# Finding magnetic field at point P

1. Nov 30, 2013

### bfusco

1. The problem statement, all variables and given/known data
Im reviewing for a test so im doing some practice questions. need help with this one.

The questions simply states "find the magnetic field at point P for the steady current configurations shown below.

Because i cannot find the exact picture on the internet i am going to attempt to describe the setup, and provide a picture of a similar setup.

If you were to imagine the x and y axis, the origin is the point P where the magnetic field is desired to be known. The current carrying loop consists of a quarter circle of radius a, and another larger quarter circle radius b. Both quarter circles are in the same quadrant. The 2 circles are connected by straight edges, which lay on the axis and the current circulates clockwise.

3. The attempt at a solution
I understand that the magnetic field from the straight edges on the axis will not contribute to the magnetic field at P.

I understand also that the magnetic field at P generated by the quarter circle with radius a, will point out of the page, and the quarter circle with radius b will point into the page, however since the quarter circle with radius a is closer than the quarter circle with radius b, the magnitude of the magnetic field due to a is greater than that of b. Therefore, the total B field will point out of the page.

Im having a hard time understanding how to apply the biot savart law to this one.

#### Attached Files:

• ###### fff.jpeg
File size:
2.3 KB
Views:
161
2. Nov 30, 2013

### hjelmgart

Biot and Savarts law describes the strength of the magnetic field in a single point, P.

So you simply find the strength for wire a, and for wire b, and you add them. (one of them should be negative of course)

EDIT:

For a wire as this one, it could be a bit tricky, as it depends on the location of your point, P. The figure you attached, is it supposed to show, that the point is in the center of the circle? Sincethen you have contribution from the entire wire in that point.

3. Nov 30, 2013

### bfusco

thanks for the response.
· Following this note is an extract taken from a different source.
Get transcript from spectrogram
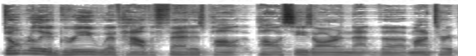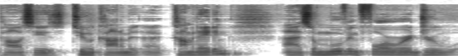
don't really agree with how the Fed is pol- policies are and that the monetary policy is too accommodating. Uh, so moving forward, Drew,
I understand what you have mentioned, my issue is actually using the Biot-savart law to find the magnitude. Im unsure how to apply it to to a point at the center of a circle.
$$B(r)=\frac{\mu_0}{4\pi}I \int dl' \times \hat{r}\frac{1}{r^2}$$

I dont know how to determine $\hat{r}$ and the magnitude $\frac{1}{r^2}$ for a quarter circle. Since the point we're interested in is at the origin, i cant use the geometrical interpretation where $r=r_{field}-r_{source}$

Last edited: Nov 30, 2013
4. Nov 30, 2013

### hjelmgart

Yeah, I can relate, however, it can be quite simple actually!

The cross product is quite simple, since the unit vector always points towards the center of the circle, it just becomes dl' sin(90) since the

Then you only have to integrate over the path, dl', which is simply the circumference.

5. Nov 30, 2013

### bfusco

the point P is close to where C is in that picture provided.

If you draw 2 circles one with radius 'a' and the other 'b' and center those on the origin, then erase the parts of the circles in quadrants 2,3,4, you're left with 2 quarter circles in quadrant 1. Point P would be at the origin of the axis. If you then connect those as is done in the picture, you have the setup i am attempting to describe.

6. Nov 30, 2013

### hjelmgart

As long as the point P, is at the center of the circle, it should be simple.

So you follow the cross product thing? Since you take the cross product between the vector l', which is the same direction as the current.

So circle with radius a has sin(90) and circle radius b has sin(-90).

You then add the two values, you obtain with Biot and Savarts law, where one becomes negative due to the sin(-90)

7. Nov 30, 2013

8. Dec 1, 2013

### hjelmgart

[Perhaps I didn't make it very clear :-)

The $\hat{r}$ is just a unit vector, its magnitude is one. The cross product between dl' and $\hat{r}$ is simply the magnitudes of each vector times sine to the angle between them.

The direction of dl' is the same as the direction of the current. So the angle between it and $\hat{r}$ will be 90 degrees for the inner circle and -90 for the outer.

And you know $\frac{1}{r^2}$, because it is simply the radius of the circle. It doesn't matter if it's a quarter circle.

The only thing affected by the fact, that it is a quarter circle, is the $\int dl'$, since that integral gives the length of the wire, you want to know the magnetic field at the point P, for.

As I said earlier, you can simply do Biot and savarts law twice. One for the inner wire, and one for the outer wire. Then you can add them, and you have the magnitude of the magnetic field at the point B.

Also $r=r_{field}-r_{source}$ is not wrong, but since you have your point in origo, it is just the radius. However, you can always place your point elsewhere in the coordinate system. As long as you move the wires accordingly. Then you will get the same result. It's just placed in origo for making it simpler. In fact you can always place it origo even if the assignment doesnt say, where it is placed. It makes the problem easier, when you are dealing with a circle.

Last edited: Dec 1, 2013